Maria: Yes, congratulations, that is a huge achievement for any poker player. What was the most memorable moments of your 2007 WSOP?
HEVAD: Well, other then the final table, of course, Day 3 was pretty sick, because I had the sickest possible table you can think of. Of the ten chip leaders, three were at the same table, and they were tough players. I had Gus Hansen to my immediate left, and Sorel Mizzi (Zangbezan24) across the table from me. We were all stacked and nobody was willing to back down from a pot. Once I made it through that table, and chipped up to about 600K, I knew I was going deep.

When the final table formed, I couldn't have been more thrilled with my seat. I had the very good players to my right, and the shorter stacks to my left, but I lost some very decisive coin flips that could've made all the difference, and when my AQs did not improve against Jerry Yang's Jacks, I had to be happy with my 6th place and US$956K in prize, which of course is the big score that every poker player chases after. And then came the offer to join Team PokerStars Pro, which was another victory within the victory, so it was all reason to celebrate and enjoy.

Maria: Congrats! And how has your life been since the WSOP?
HEVAD: Well, right after I took a much needed 2 month break from poker, and then returned full force to the live circuit. I started off at EPT London, then EPT Baden, then Foxwoods, the APPT Macau (by winning a seat in a $3.30 satellite on PokerStars), then 5 Diamond Bellagio, then PCA, then Borgata, then LAPC, and now I am relaxing a bit getting ready Foxwoods next week, then heading straight to 5 Diamond at the Bellagio, and then two months in Vegas for the WSOP. I have big goals for myself in 2008.

Maria: And in the middle of all of this you still find time to win one of the biggest events online, the Sunday Warm Up.
HEVAD: Yeah, that was fantastic.

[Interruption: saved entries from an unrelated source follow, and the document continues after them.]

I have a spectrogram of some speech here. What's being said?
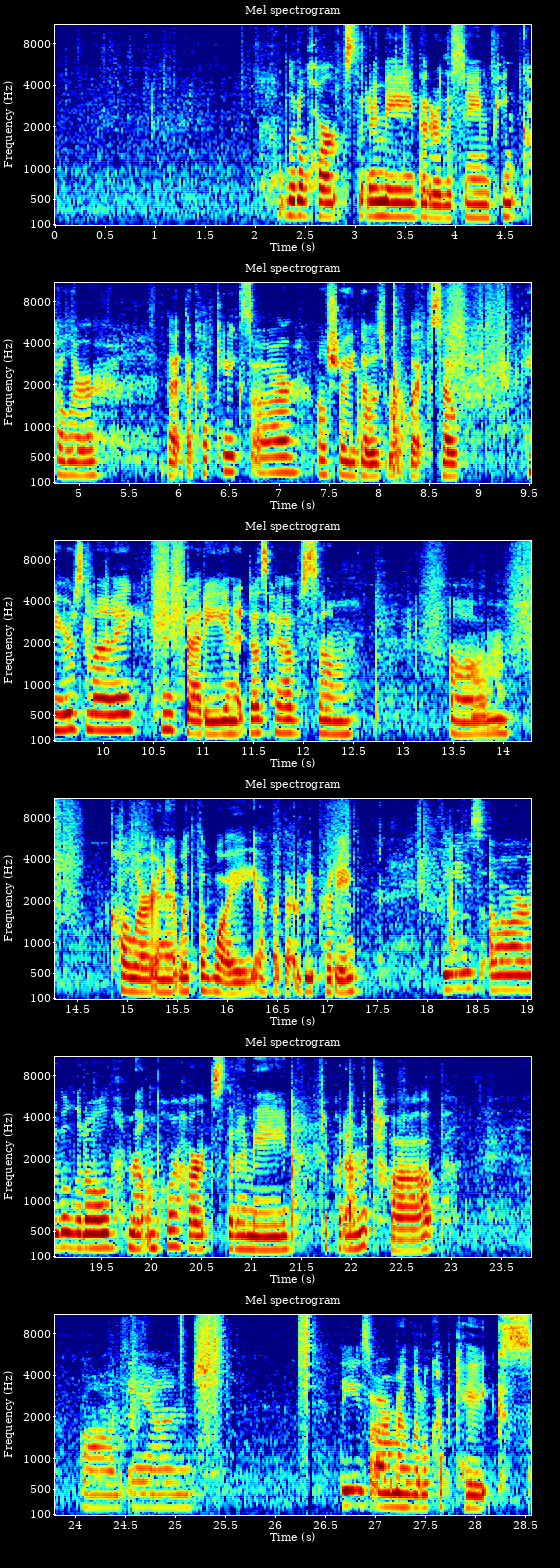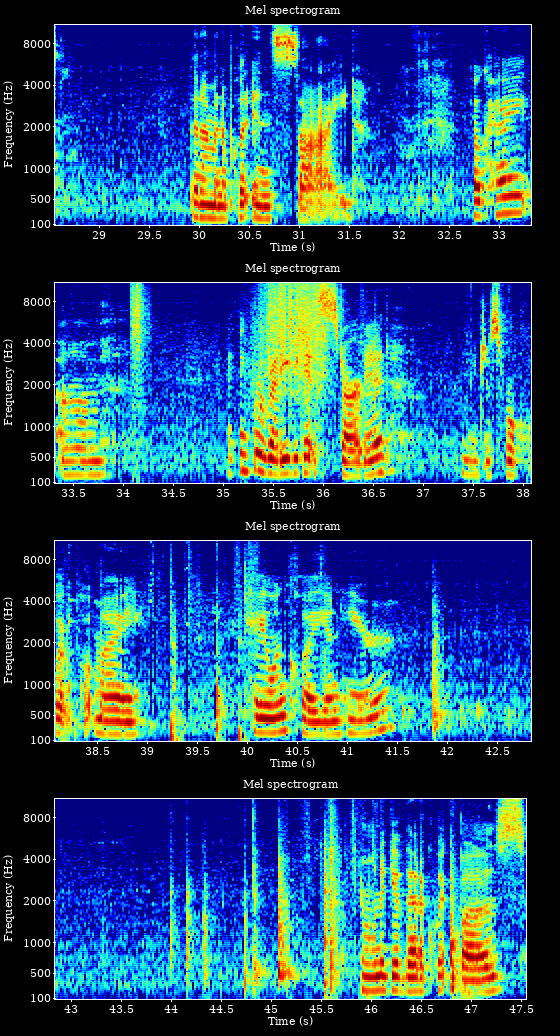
little hearts that I made that are the same pink color that the cupcakes are. I'll show you those real quick. So here's my confetti and it does have some um, color in it with the white. I thought that would be pretty. These are the little and pour hearts that I made to put on the top. Um, and these are my little cupcakes that I'm going to put inside. Okay, um, I think we're ready to get started. Let me just real quick put my kaolin clay in here. I'm going to give that a quick buzz.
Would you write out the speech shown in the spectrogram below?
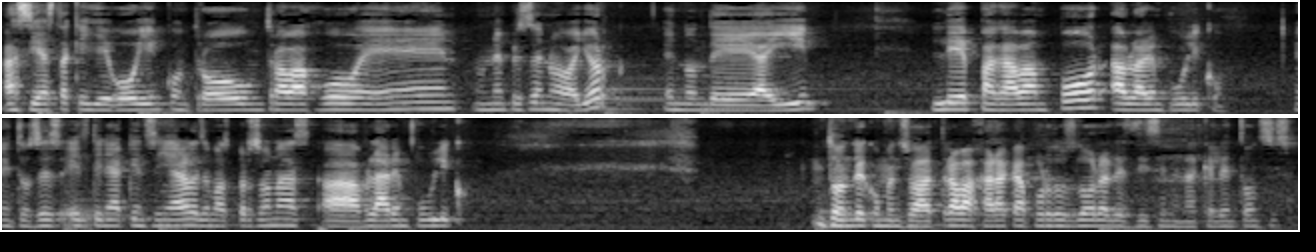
Así hasta que llegó y encontró un trabajo en una empresa de Nueva York, en donde ahí le pagaban por hablar en público. Entonces él tenía que enseñar a las demás personas a hablar en público. Donde comenzó a trabajar acá por dos dólares, dicen en aquel entonces.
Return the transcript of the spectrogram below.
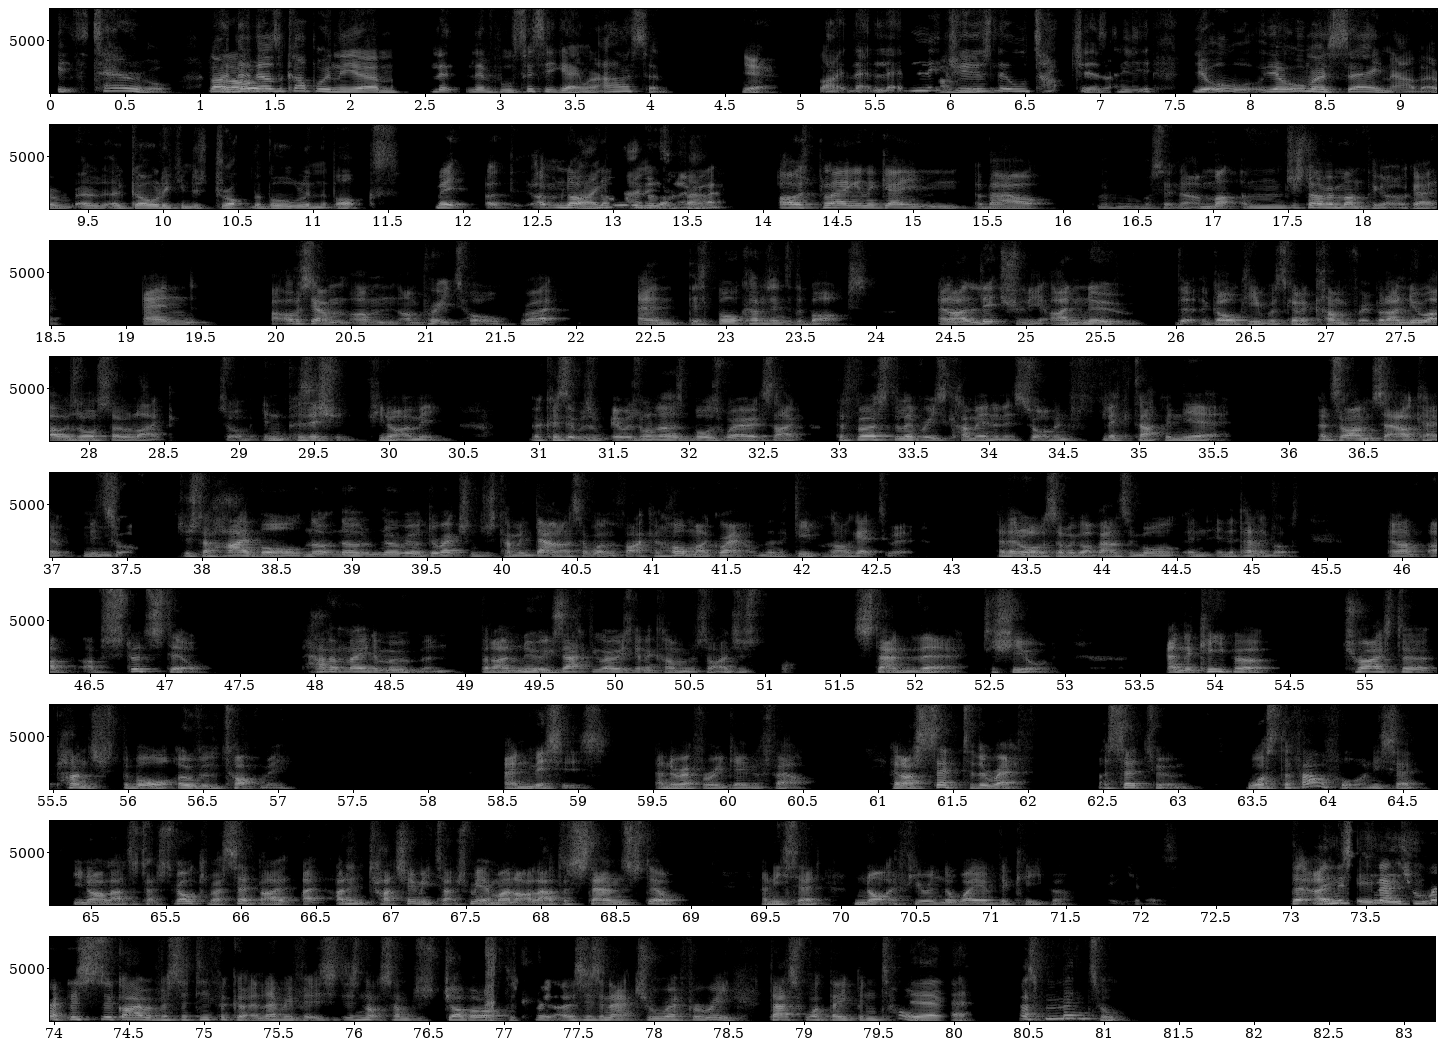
it's terrible. Like there, there was a couple in the um Liverpool City game on Alisson. Yeah. Like they're literally just little touches, and you, you're all, you're almost saying now that a, a, goalie can just drop the ball in the box. Mate, I'm not, Like, not even lying, right? I was playing in a game about mm, what's it now? Um, just over a month ago, okay. And obviously, I'm I'm I'm pretty tall, right? And this ball comes into the box, and I literally I knew that the goalkeeper was going to come for it, but I knew I was also like sort of in position, if you know what I mean, because it was it was one of those balls where it's like the first delivery's come in and it's sort of been flicked up in the air, and so I'm saying, okay, it's Mm. sort of just a high ball, no no no real direction, just coming down. I said, well, if I can hold my ground, then the keeper can't get to it. And then all of a sudden, we got a bouncing ball in, in the penalty box. And I've, I've, I've stood still, haven't made a movement, but I knew exactly where he was going to come from. So I just stand there to shield. And the keeper tries to punch the ball over the top of me and misses. And the referee gave a foul. And I said to the ref, I said to him, What's the foul for? And he said, You're not allowed to touch the goalkeeper. I said, But I, I, I didn't touch him. He touched me. Am I not allowed to stand still? And he said, Not if you're in the way of the keeper. Ridiculous. That, and this is an actual ref. This is a guy with a certificate and everything. It's, it's not some just jobber off the street. Like, this is an actual referee. That's what they've been told. Yeah, That's mental.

I really wanted that big online win, because I have been running terrible in online tournaments. I have been going deep in many of them, but in the end I have been losing those decisive pots that take you to the finish line, but this Sunday it was a different story.

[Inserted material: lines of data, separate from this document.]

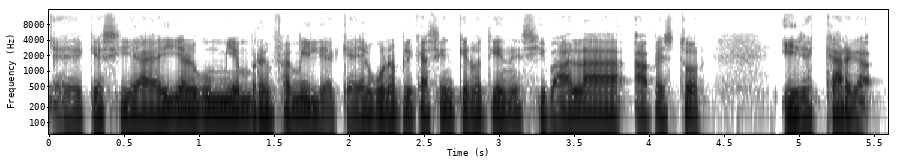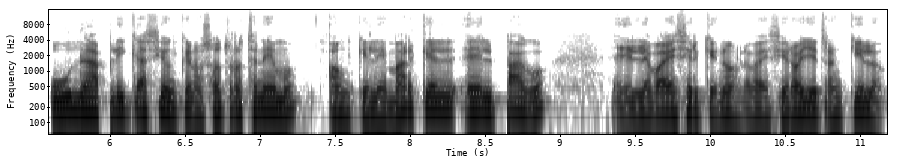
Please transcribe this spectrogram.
eh, que si hay algún miembro en familia que hay alguna aplicación que no tiene, si va a la App Store y descarga una aplicación que nosotros tenemos, aunque le marque el, pago, eh, le va a decir que no, le va a decir, oye, tranquilo,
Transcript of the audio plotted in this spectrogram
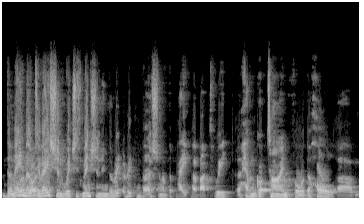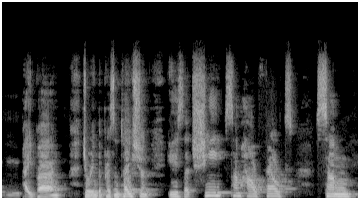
The main motivation, which is mentioned in the written version of the paper, but we uh, haven't got time for the whole um, paper and during the presentation, is that she somehow felt some,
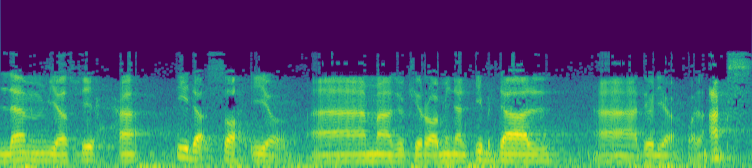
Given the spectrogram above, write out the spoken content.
lam yasihha. Tidak sah ia. Ha ma zikra minal ibdal. Ha tu dia. Wal aks.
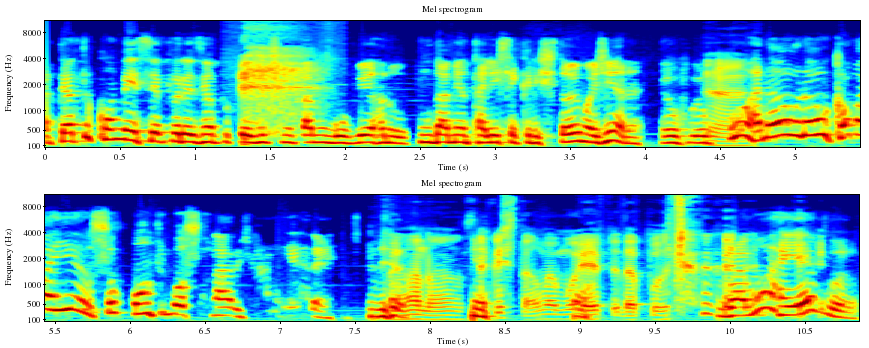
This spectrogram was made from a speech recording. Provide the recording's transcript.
Até tu convencer, por exemplo, que a gente não tá num governo fundamentalista cristão, imagina? Eu, eu É. porra, não, não, calma aí, eu sou contra o Bolsonaro. Já era, entendeu? Não, não. Você é cristão, vai morrer, filho da puta. Vai morrer, pô.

When we started the final table, I was 4th in chips, but I had absolutely nothing to play with for a few orbits, and my stack whittled down, and when we were six-handed I was in 6th place and having to pick a spot to make a move. This is where so many sitngos come in to play, because of course at a final table you have more reads on your opponents and the table dynamics, but overall, it comes down to math when you have like 12 big blinds and need to go for the win. Finally the table folded around and I had Qd8d on the button, and pushed my 12 BBs all in, the big blind woke up with Jacks, but I sucked out on him, making a straight on his set, and after that I came back with new life to the tournament and did not let up anymore until I took 1st place.

When I won it, I started to yelling and running around the house in my boxer shorts wanting to celebrate, and my brother, who was on the couch playing Halo 3 barely looked at me, so yeah, winning online has it's disadvantages when it comes to the celebration. But hey, I'm not complaining, if I always have to celebrate winning $97,000 this way, I'm fine with that!

Maria: Well, congratulations Hevad, it seems like you have more then earned your success and I hope it keeps coming your way, because you certainly have the right energy and outlook to be a constant winner at poker and at life. Any last words for your fans, which are many?
HEVAD: For anyone who plays this game, no matter how old you are, you have to have the passion. You can't just grind it out if you don't love the game. And also, have a lot of determination and put in the effort and work, because it is very VERY hard work. Look at the people you most admire in the game, they have a lot of love and respect for the game and for the other players, and the way they carry themselves shows that love and respect. I think the key is to take it seriously, even if the ride is fun as hell!


Brad Willis
@BradWillis in Team PokerStars Pro